If you didn’t like this poem, don’t share it. That would be dumb.
If you did like it, or—better yet—if it rang true, I invite you to share it. It would certainly make my Mother's Day.
I met Daddy and his smile made my knees buckle,
so we buckled down,
and now we tell you to buckle up.
And the swish-clicks of the car seat and booster seat and seat belts
tell me that we’re hittin’ the road for a journey that I am evidently on
but unprepared for.
Unprepared to lose the backs of my diamond stud earrings
because they slipped through your fleshy, fumbly fingers
when you “helped” me accessorize.
Unprepared that I would comb through carpet fibers looking for those escape artists
not because I cared whether or not my earrings were in-tact,
but because my gut said, “Kneel. Comb,” when I saw your apologetic eyes filling up with tears.
My gut told me I was missing you, then filled with you, and now extends to you,
always aware and never free from the deep purple scars that reflect in the bathroom mirror
and announce, “I have a child.”
My gut churns on date nights with Daddy hoping Grandma remembered to put your pink blankie on top of your covers instead of under them
so your fingers can sift through the minky fabric until the steady waves in your sea-green eyes break in sleep.
My gut holds me prisoner to those eyes.
And I can’t help but feel like I’m giving
and swinging and hugging and praying,
drying tears, sewing tears, painting pictures, buying stickers, fixing lunches, stopping punches,
nursing—no cursing—and I’m short. I run dry.
Because no matter what I give, I never finish.
So I wonder why I don’t fly and live the dreams that filled my gut before Daddy smiled.
But you were once a part of me, and now that you’re apart from me, you’ve taken part of me
and my gut
will never stop looking after those missing pieces.
So at night when I write and I think all I want is escape,
I realize that if I sliced off my left leg, I’d most likely want it back because how else could I dance?
So baby, remember that I yelled when you asked me to help you put on your socks,
remember that I fell asleep on the floor playing princess, using my plush steed as a pillow,
and remember that I locked the bathroom door to cry because these shoulders you rely on aren’t always strong enough to carry the weight that they bare anyway.
Don’t forget those moments. Hold onto to the truth.
Because it too easily slips through fleshy, fumbly fingers when you read too many posts and blogs and tweets.
And you’ll find yourself on your knees combing through fibers of self-doubt and insecurities when you think you’re not supposed to break.
Good mommies don’t break?
Here is the truth:
Baby, you broke me. My body, my sanity, my soul, my dreams into play-dough pieces
that you ripped and rolled and stretched and stacked
because I am yours.
And, while I fantasize flight—a daytime me-time world with blank pieces of paper and pens that work—
Because my name is Mommy.

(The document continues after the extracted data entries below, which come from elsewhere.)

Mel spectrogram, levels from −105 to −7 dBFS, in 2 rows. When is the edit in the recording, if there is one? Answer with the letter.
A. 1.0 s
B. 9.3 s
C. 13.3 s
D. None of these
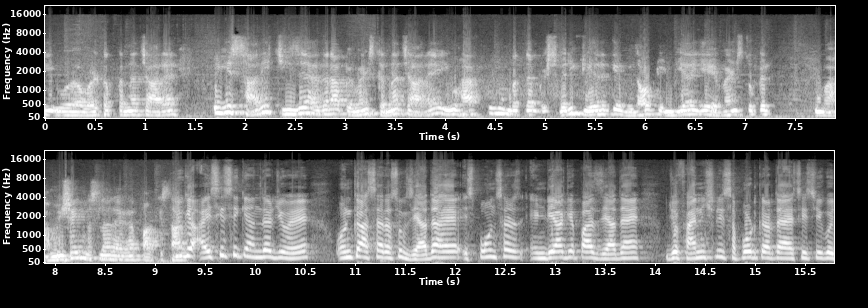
B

I fought with this poem for about five months before I thought it said what I wanted. After I had my second baby, I felt a lot like Shel Silverstein's The Giving Tree. With my resources exhausted, I started writing this poem wanting to pen motherhood in real light because I was getting tired of the memes that end, "But when I see them smile, it's all worth it." Because that didn't make it all worth it to me. And I became fascinated with the realization that moms just do it. No one teaches a mom to love her children more than herself. No one tells her that she must give over her body and dreams to children. In fact, there are those who choose alternatives. But those who stay, plug on. Why? Because we understand the work we do and choose to do it. We are mommies.
And, finally, a special thanks to Laura Crandell over at Crandell Corner: budget-friendly video for life's happy moments. (www.facebook.com/crandellcorner) It's thanks to her mad skills that my poem finally came alive.